Once a dog moves past the puppy stage, they are usually trained to pee and poop in specific locations. Most dog owners establish a routine of taking their dogs outside for these needs. However, if your dog starts having accidents in the house, such as peeing or pooping in inappropriate places, it might signal more than just a lapse in training. This unexpected behavior can be a sign of anxiety or even indicate depression symptoms in dogs.

These accidents can occur for various reasons. Dogs might feel stressed, anxious, or overwhelmed, which can lead to spontaneous bowel movements or urination indoors. It’s crucial to handle this situation with patience and understanding rather than with punishment.

Cute Dog Framed In A Heart Shape Made With Hands, Symbolizing Love And Care For Pets

What causes depression in dogs?

Similar to humans, certain traumatic experiences over time can cause depression in dogs. Depression often stems from fear or anxiety. Such fear and anxiety can arise from prolonged physical pain, past abuse, lack of stimulation, feeling ignored, changes in their lives or routine, among other factors. Here’s a list of some of the most common causes that might explain why your dog feels depressed:

Chronic pain or illness: Ongoing health issues can lead to sadness in dogs, as they struggle with discomfort, pain and possibly, a decrease in their usual activities. Tips: Regular vet check-ups and creating a comfortable living space can help manage their discomfort and uplift their spirits.

Trauma: When dogs get hurt or have been treated badly in the past, it can really upset them inside. Just like people, dogs remember scary or painful things, and this can make them feel scared or sad for a long time. They might act differently because they’re trying to deal with these bad feelings. Insight: Gentle, positive reinforcement training and patience can rebuild trust and confidence in dogs who’ve experienced trauma.
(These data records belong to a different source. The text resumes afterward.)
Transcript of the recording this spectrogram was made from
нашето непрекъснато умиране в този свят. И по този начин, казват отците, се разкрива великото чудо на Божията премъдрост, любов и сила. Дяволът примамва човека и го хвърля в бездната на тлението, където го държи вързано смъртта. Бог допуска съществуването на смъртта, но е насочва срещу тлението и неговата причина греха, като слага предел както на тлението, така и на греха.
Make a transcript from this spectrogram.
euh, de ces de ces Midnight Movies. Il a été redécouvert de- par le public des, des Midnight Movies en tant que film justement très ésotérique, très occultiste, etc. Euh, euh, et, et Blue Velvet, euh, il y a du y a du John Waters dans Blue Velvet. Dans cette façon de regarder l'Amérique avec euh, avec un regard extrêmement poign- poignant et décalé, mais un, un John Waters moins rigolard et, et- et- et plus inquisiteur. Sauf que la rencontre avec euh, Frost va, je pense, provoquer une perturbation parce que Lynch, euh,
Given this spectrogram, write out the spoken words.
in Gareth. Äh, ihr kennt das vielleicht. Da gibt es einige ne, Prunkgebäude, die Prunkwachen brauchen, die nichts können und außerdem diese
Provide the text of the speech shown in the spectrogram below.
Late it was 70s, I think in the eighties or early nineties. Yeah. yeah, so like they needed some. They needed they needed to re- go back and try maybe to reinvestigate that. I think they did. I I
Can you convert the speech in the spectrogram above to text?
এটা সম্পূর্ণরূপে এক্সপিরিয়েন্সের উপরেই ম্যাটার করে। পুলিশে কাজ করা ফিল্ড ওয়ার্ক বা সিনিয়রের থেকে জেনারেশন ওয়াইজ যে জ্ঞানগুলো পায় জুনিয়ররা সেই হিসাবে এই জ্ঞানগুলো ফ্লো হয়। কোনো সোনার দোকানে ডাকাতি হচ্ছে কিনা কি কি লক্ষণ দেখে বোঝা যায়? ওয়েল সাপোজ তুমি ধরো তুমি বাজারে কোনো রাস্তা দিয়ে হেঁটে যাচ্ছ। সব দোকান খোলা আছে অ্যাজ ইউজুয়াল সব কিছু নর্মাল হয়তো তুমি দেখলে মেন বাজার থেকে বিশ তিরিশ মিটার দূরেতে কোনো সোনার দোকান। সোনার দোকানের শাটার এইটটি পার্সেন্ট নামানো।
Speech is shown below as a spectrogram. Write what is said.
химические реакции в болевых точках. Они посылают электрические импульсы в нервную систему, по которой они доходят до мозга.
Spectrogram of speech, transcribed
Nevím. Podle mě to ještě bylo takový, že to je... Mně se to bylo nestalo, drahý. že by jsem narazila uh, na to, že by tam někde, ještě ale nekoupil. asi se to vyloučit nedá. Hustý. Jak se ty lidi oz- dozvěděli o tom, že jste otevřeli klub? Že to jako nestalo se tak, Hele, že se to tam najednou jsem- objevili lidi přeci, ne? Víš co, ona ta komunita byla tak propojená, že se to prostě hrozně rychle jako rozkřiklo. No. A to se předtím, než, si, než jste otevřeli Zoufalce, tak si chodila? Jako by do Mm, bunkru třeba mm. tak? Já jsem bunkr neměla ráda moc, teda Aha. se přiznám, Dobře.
It’s important to be very kind and patient with them, so they can start to feel safe and happy again.

Isolation: Being alone for extended periods, especially if they’re used to constant companionship, can lead to feelings of loneliness and depression. This is also common after surgeries when they might be confined and less active. Tip: Consider doggy daycare or a pet sitter to keep them company if you’re away for long hours. Even leaving a piece of clothing that smells like you can provide comfort.

Lack of stimulation: Dogs need regular mental and physical challenges. Without them, especially in breeds that are naturally energetic or working dogs, they can become bored and depressed. Insight: Interactive toys, daily walks, and regular playtime can keep their minds and bodies active, helping them to cope with boredom and depression.

Changes in the Household: A new addition to the family, whether humans or pets, can disrupt the established order and make a dog feel left out. Tip: Gradually introduce your dog to new people or animals in a controlled and positive environment to ease their anxiety.

Changes in Daily Routine: Dogs like knowing what to expect every day, like when they’ll eat, go for walks, or play. When things they’re used to start changing, like if someone in the house gets a new job and isn’t around as much or kids change their school times, it can make dogs feel lost and sad. They get confused because their regular schedule is messed up, and they might not understand why their favorite people are not there like before. This can make them feel lonely and unhappy because they miss the way things used to be. Insight: Try to maintain a consistent schedule for feeding, walks, and playtime, even when your daily routine changes.

Loss: The death of a family member or another pet can deeply affect dogs, leading to grief and depression. Insight: The best way to help them is to give them extra attention and love as they adjust to the loss.

Share this post: